JUST A FEW YEARS AGO, Dan Conant was living a life familiar to generations of West Virginians. Born and raised in the state’s Eastern Panhandle, he’d gone to college and left West Virginia to build a career for himself. But Conant, who was working on community solar panel projects in Vermont, couldn’t shake the feeling that he was needed back home, where the shuttering of the coal industry threatened the few employment opportunities that remained.
“It was almost too easy in Vermont,” he recalled. “I needed to be back in West Virginia.”
In 2013, he and his wife, Laura Nagel, a Pittsburgh native, returned to Jefferson County and “Solar Holler,” a crowd-funded venture that installs solar panels for no cost at nonprofits, was born.

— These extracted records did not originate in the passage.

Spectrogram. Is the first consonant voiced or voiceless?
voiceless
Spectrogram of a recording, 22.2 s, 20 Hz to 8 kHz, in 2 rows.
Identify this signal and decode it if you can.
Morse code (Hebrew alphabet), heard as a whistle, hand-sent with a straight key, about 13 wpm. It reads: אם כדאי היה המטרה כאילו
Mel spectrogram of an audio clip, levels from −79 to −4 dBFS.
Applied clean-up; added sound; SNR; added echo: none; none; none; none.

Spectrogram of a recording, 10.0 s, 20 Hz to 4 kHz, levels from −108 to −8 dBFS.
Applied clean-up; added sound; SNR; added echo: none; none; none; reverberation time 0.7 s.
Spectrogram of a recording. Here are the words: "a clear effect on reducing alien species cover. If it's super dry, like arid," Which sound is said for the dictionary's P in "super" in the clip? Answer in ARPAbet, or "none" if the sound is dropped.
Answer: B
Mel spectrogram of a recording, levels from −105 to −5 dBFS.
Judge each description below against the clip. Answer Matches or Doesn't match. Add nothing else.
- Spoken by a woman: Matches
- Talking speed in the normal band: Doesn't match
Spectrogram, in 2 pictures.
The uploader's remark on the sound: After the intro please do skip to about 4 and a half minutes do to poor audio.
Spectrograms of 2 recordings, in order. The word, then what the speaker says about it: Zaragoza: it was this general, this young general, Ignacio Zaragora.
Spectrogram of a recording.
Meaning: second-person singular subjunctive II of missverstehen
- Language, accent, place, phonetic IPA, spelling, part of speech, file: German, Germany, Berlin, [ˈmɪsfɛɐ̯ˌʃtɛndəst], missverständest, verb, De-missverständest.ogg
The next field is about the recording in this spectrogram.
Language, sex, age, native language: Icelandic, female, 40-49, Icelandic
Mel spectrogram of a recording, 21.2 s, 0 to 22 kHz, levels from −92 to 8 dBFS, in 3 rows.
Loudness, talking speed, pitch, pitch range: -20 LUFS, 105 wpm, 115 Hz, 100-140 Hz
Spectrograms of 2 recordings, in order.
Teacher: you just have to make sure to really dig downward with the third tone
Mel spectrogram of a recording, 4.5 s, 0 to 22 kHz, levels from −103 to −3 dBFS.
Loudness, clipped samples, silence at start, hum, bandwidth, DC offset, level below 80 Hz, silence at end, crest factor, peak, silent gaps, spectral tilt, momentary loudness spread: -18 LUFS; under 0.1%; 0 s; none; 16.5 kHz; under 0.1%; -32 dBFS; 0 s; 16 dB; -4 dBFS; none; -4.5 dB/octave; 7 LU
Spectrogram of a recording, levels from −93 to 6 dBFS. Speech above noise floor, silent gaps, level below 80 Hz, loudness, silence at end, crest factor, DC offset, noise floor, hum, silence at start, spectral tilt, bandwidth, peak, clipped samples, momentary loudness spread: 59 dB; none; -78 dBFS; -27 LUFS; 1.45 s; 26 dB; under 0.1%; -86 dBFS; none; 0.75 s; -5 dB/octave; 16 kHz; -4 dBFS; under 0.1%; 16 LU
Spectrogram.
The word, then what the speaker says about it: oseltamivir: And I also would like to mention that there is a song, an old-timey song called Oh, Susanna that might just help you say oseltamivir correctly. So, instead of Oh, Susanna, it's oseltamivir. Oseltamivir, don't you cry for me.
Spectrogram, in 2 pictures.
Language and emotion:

“Free, local electricity allows [nonprofits] to put resources toward what matters—including taking care of our neighbors—and creation,” the organization explains on its website.
Solar Holler’s unique crowd-funding model is designed to function within the restrictions of West Virginia’s power industry legislation that, unsurprisingly, favors coal. Nationally, the solar industry relies on tax credits, for which nonprofits in West Virginia are ineligible. Solar Holler’s early efforts to circumvent this barrier—by selling solar panels directly to a church—were shut down by state lawmakers.

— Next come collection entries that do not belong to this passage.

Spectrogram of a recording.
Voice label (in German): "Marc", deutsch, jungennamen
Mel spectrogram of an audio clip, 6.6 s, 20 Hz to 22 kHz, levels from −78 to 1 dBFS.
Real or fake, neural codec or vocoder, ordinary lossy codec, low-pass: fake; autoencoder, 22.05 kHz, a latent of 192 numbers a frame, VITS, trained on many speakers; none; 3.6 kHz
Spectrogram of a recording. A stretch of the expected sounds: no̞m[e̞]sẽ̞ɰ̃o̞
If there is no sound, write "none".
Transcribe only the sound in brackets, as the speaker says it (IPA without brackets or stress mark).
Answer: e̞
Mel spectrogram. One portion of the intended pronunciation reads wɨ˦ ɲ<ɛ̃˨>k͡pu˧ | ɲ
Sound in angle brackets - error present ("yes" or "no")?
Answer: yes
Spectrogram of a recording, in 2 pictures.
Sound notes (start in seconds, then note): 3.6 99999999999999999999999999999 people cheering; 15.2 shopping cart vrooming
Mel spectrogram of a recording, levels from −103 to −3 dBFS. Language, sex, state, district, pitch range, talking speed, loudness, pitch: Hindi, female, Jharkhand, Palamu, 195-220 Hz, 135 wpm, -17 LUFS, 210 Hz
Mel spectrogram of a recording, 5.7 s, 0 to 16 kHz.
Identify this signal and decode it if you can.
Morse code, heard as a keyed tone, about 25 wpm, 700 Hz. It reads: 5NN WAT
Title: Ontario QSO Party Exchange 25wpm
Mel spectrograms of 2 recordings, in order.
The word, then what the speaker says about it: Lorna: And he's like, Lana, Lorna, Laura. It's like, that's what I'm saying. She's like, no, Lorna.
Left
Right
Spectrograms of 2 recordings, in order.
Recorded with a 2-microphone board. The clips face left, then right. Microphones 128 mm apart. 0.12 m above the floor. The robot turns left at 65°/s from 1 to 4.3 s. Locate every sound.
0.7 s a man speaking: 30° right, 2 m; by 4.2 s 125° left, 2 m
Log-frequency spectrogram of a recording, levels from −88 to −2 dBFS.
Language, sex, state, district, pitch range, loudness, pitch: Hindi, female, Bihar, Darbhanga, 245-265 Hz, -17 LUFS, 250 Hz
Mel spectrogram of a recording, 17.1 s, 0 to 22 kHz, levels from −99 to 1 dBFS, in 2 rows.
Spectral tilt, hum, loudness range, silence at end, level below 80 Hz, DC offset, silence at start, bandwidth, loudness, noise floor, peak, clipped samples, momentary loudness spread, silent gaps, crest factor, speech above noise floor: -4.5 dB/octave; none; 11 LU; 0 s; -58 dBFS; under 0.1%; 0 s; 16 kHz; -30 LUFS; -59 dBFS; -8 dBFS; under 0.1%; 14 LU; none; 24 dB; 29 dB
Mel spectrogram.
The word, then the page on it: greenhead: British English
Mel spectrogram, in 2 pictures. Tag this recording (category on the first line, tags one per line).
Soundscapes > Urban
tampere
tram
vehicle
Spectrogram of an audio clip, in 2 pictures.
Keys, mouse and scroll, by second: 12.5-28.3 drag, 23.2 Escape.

The Art of Escape
PROFESSIONAL-GRADE paint brushes are about 10 inches long, with enough heft to balance in one hand, allowing the artist the control necessary to usher an idea into paint-and-canvas reality.
For more than 20 years, Ndume Olatushani used brushes with handles that were mere stubs. Fearing that a full-length brush could be sharpened into a knife, officials at the Riverbend Maximum Security Institution in Nashville, Tenn., cut them to about a third of their original length. To paint, Olatushani wet magazines and rolled them tightly around the broken ends. Once dry, the hardened pages worked almost as well as regular handles. Olatushani would then prop a canvas on his knee—easels weren’t allowed and his cell barely had space for one anyway—and paint.
The guards didn’t want Olatushani to have a weapon, but he did: The magazine-handled brushes kept him alive, bringing to life the world of his mind decades before he was freed from the monochrome world of prison.
“Art was freedom to me,” Olatushani explained. “I was literally walking in the shadow of death, but I was able to escape into the world I wanted, that I was able to create inside my head. Being able to do that made it possible for me to come through the other end.”
A happy medium
In 1985, after a seven-day trial in which prosecutors withheld evidence, a key witness lied, and an alibi was overlooked, Ndume Olatushani, then known as Erskine Johnson, was convicted of a murder that had been committed two years before. It took the all-white jury less than two hours to sentence him to death.
Thanks to the efforts of lawyers who took on his case pro bono in the ’90s, Olatushani’s death sentence was overturned in 1998. And after nearly 27 years imprisoned for a crime he did not commit, he finally walked away from the Shelby County Jail in Memphis on June 1, 2012.